> SOURCE RECORDS
######

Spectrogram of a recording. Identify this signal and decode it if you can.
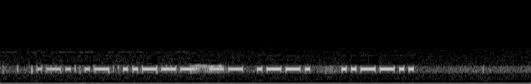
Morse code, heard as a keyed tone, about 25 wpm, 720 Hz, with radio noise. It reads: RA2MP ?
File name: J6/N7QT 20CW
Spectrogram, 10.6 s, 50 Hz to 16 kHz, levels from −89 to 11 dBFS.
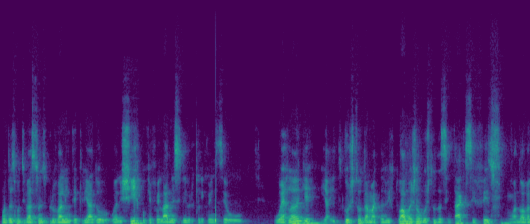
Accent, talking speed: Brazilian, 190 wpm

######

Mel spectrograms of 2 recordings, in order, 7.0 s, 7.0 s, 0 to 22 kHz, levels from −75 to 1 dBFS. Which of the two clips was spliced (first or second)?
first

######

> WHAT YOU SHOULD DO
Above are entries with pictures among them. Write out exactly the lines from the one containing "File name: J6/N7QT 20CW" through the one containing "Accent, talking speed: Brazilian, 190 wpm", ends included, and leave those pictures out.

> ANSWER SECTION
File name: J6/N7QT 20CW
Spectrogram, 10.6 s, 50 Hz to 16 kHz, levels from −89 to 11 dBFS.
Accent, talking speed: Brazilian, 190 wpm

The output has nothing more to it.